Below is a table that lists actions that would need to be performed before building the image, depending on nature of changes.

Desired Modification Basic Dockerfile Custom Dockerfile
Codebase updated No extra action required No extra action required
New gem added to Gemfile Update Gemfile.lock No extra action required
New runtime system dependency Add new “RUN apt-get…” instruction to the Dockerfile (and expect it to be executed on every build) Append to existing list of packages in existing “RUN apt-get” instruction
New build-time system dependency (expected by Bundler) Not supported Append to existing list of packages in existing “RUN apt-get” instruction
Changing Ruby version Not supported Modify the FROM instruction to include the correct image tag/version
Changing OS family Not supported Modify FROM instruction to specify the desired OS, and add a “RUN” instruction to install/compile Ruby right afterwards
Tuning other defaults such as exposed ports, code paths, rails server options Extra instructions could be added to the end of Dockerfile at the cost of increased build time and sometimes with a risk of logical inconsistency of resulting image. Modify existing instructions (EXPOSE, COPY,RUN etc.) and/or add new ones

Best Practices

If you plan on actively tuning your Dockerfile, there’s a great official documentation page that goes in depth with recommended best-practices.
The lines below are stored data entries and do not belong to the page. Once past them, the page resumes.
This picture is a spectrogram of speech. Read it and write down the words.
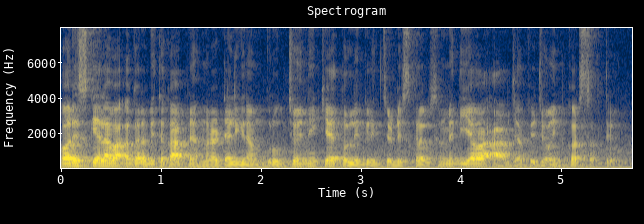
और इसके अलावा, अगर अभी तक आपने हमारा टेलीग्राम ग्रुप ज्वाइन नहीं किया तो लिंक नीचे डिस्क्रिप्शन में दिया हुआ आप जाके ज्वाइन कर सकते हो।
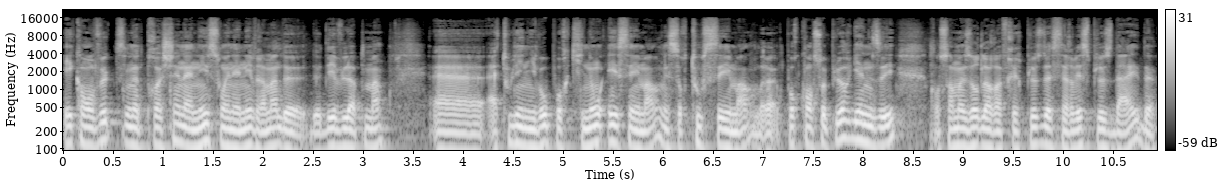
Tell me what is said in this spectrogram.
et qu'on veut que notre prochaine année soit une année vraiment de, de développement euh, à tous les niveaux pour Kino et ses membres, mais surtout ses membres, pour qu'on soit plus organisé, qu'on soit en mesure de leur offrir plus de services, plus d'aide.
Below is a highlight of the most important points to consider:

  • Use trusted base images (e.g. official builds from )
  • Where appropriate, group command executions into single RUN instruction (see examples in Dockerfile above)
  • Place instructions that change with higher frequency towards the bottom of the Dockerfile for better caching. For example, application code updates usually occur more frequently than any other change, so the appropriate COPY instruction should always appear as close to the end of file as possible.
  • Use .dockerignore to prevent propagation of unneeded files into the image file system
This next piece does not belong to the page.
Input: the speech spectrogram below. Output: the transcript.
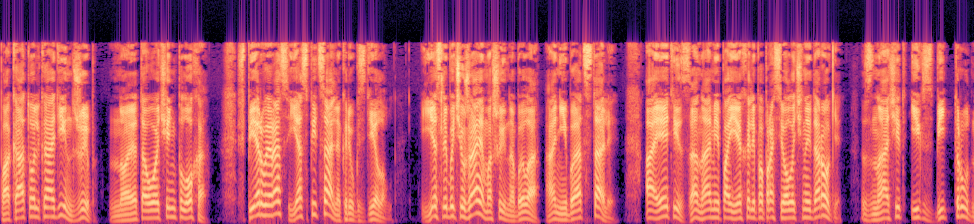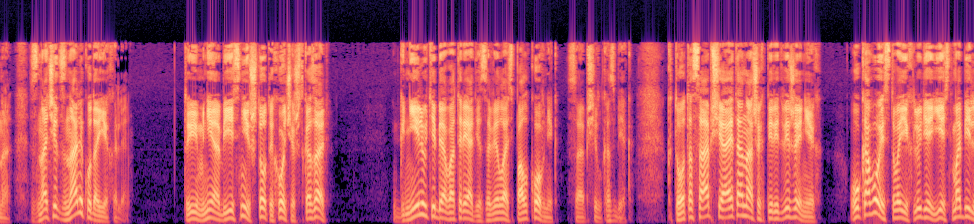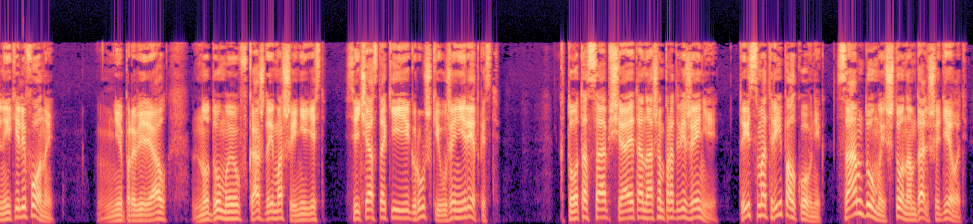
Пока только один джип, но это очень плохо. В первый раз я специально крюк сделал. Если бы чужая машина была, они бы отстали. А эти за нами поехали по проселочной дороге. Значит, их сбить трудно. Значит, знали, куда ехали. Ты мне объясни, что ты хочешь сказать. Гниль у тебя в отряде завелась, полковник, сообщил Казбек. Кто-то сообщает о наших передвижениях. У кого из твоих людей есть мобильные телефоны? Не проверял, но думаю, в каждой машине есть. Сейчас такие игрушки уже не редкость. Кто-то сообщает о нашем продвижении. Ты смотри, полковник, сам думай, что нам дальше делать.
There are a couple of ways to dockerize a Rails application. To get started quickly, you can take advantage of a one-line Dockerfile that uses the official “rails:onbuild” image. This image comes with many useful defaults preconfigured.

When your application requires more flexibility, you’ll naturally move to a more comprehensive Dockerfile. In day-to-day development, it’s not common to modify your Dockerfile often.

Dockerfiles enable you to build images that run your application for development, testing, and production. They can be used as part of a continuous integration or continuous delivery processes. Some adjustments may be needed, however, in order to streamline a Docker-based CI / CD workflow.

Next: Building your Docker Image
Tune your Dockerfile, build your image, and troubleshoot build errors.